WHAT IS EXPECTED => All lines from the one holding "Process the spectrogram" to the end of the listing are to be output exactly, both ends included, with any pictures left out.

DATA TO PROCESS =>
Content starts
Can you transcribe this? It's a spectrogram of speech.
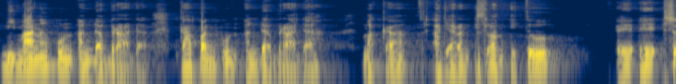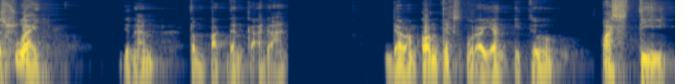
di mana pun Anda berada, kapan pun Anda berada, maka ajaran Islam itu eh, eh, sesuai dengan tempat dan keadaan. Dalam konteks uraian itu, pasti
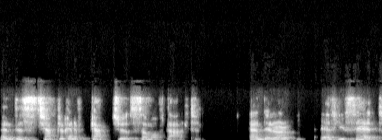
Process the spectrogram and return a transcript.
And this chapter kind of captures some of that. And there are, as you said,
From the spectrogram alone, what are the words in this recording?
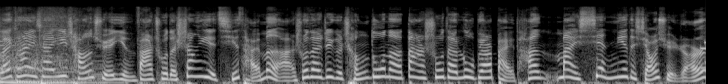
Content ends
ANSWER SECTION =>
Process the spectrogram and return a transcript.
And this chapter kind of captures some of that. And there are, as you said,
From the spectrogram alone, what are the words in this recording?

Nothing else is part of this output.